### What is required
Write the data below out exactly as it stands. Do not include the pictures.
▼▼▼
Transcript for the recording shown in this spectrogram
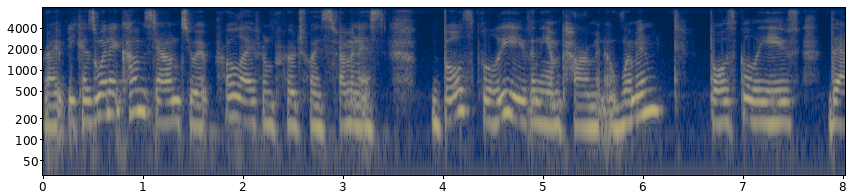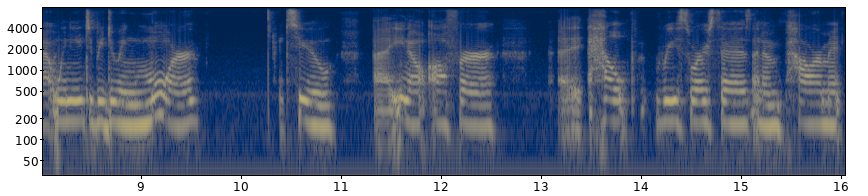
right? Because when it comes down to it, pro life and pro choice feminists both believe in the empowerment of women, both believe that we need to be doing more to, uh, you know, offer uh, help, resources, and empowerment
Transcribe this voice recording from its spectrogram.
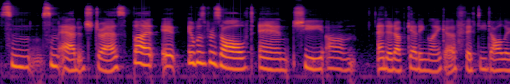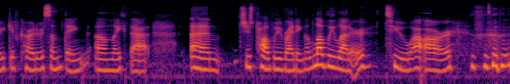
some some added stress, but it it was resolved and she um ended up getting like a $50 gift card or something um like that. And she's probably writing a lovely letter to our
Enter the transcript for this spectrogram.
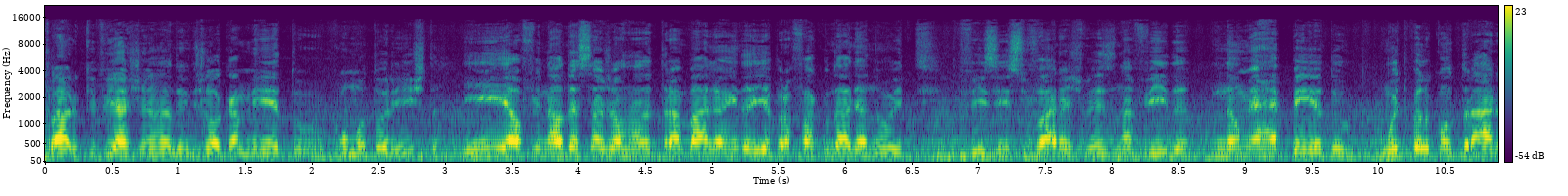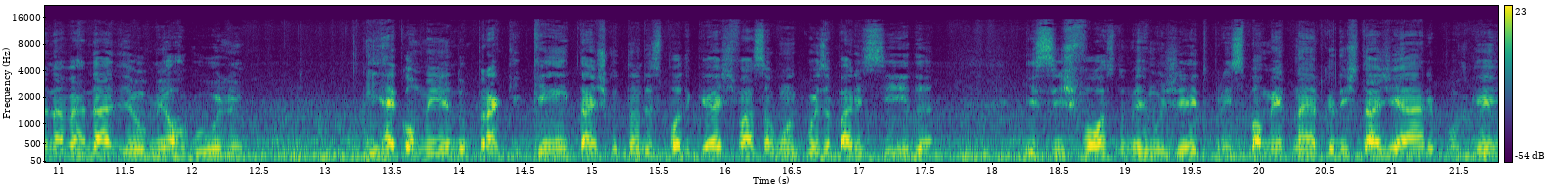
claro que viajando em deslocamento com motorista. E ao final dessa jornada de trabalho ainda ia para a faculdade à noite. Fiz isso várias vezes na vida, não me arrependo, muito pelo contrário, na verdade eu me orgulho e recomendo para que quem está escutando esse podcast faça alguma coisa parecida e se esforce do mesmo jeito, principalmente na época de estagiário, porque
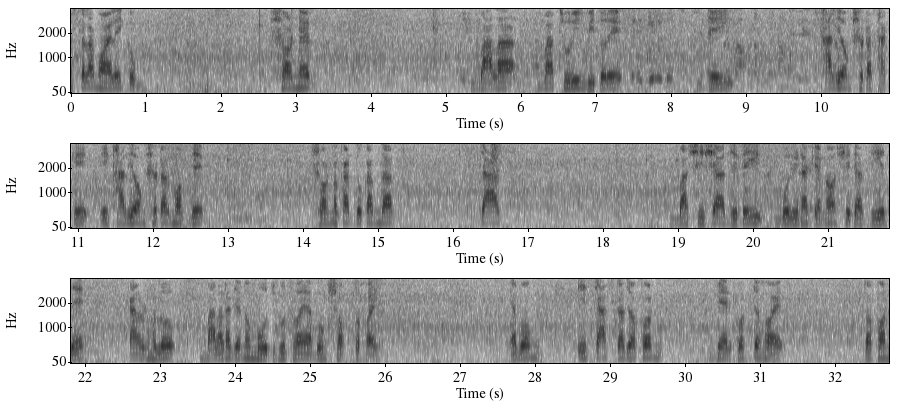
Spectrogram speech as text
আসসালামু আলাইকুম। স্বর্ণের বালা বা চুরির ভিতরে যেই খালি অংশটা থাকে, এই খালি অংশটার মধ্যে স্বর্ণকার দোকানদার, চার্জ বা সীসা যেটাই বলি না কেন, সেটা দিয়ে দেয়। কারণ হলো, বালাটা যেন মজবুত হয় এবং শক্ত হয়। এবং এই চাষটা যখন বের করতে হয়। তখন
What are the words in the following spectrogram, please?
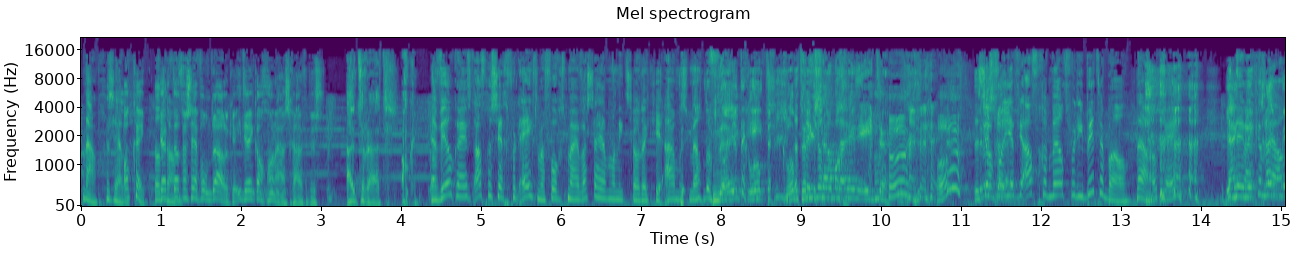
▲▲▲
### Written response
Transcript for the recording shown in this spectrogram
right? Because when it comes down to it, pro life and pro choice feminists both believe in the empowerment of women, both believe that we need to be doing more to, uh, you know, offer uh, help, resources, and empowerment
Transcribe this voice recording from its spectrogram.
some some added stress, but it it was resolved and she um ended up getting like a $50 gift card or something um like that. And she's probably writing a lovely letter to our
Enter the transcript for this spectrogram.
claro que viajando em deslocamento com motorista. E ao final dessa jornada de trabalho ainda ia para a faculdade à noite. Fiz isso várias vezes na vida, não me arrependo, muito pelo contrário, na verdade eu me orgulho e recomendo para que quem está escutando esse podcast faça alguma coisa parecida e se esforce do mesmo jeito, principalmente na época de estagiário, porque
Spectrogram speech as text
আসসালামু আলাইকুম। স্বর্ণের বালা বা চুরির ভিতরে যেই খালি অংশটা থাকে, এই খালি অংশটার মধ্যে স্বর্ণকার দোকানদার, চার্জ বা সীসা যেটাই বলি না কেন, সেটা দিয়ে দেয়। কারণ হলো, বালাটা যেন মজবুত হয় এবং শক্ত হয়। এবং এই চাষটা যখন বের করতে হয়। তখন
What are the words in the following spectrogram, please?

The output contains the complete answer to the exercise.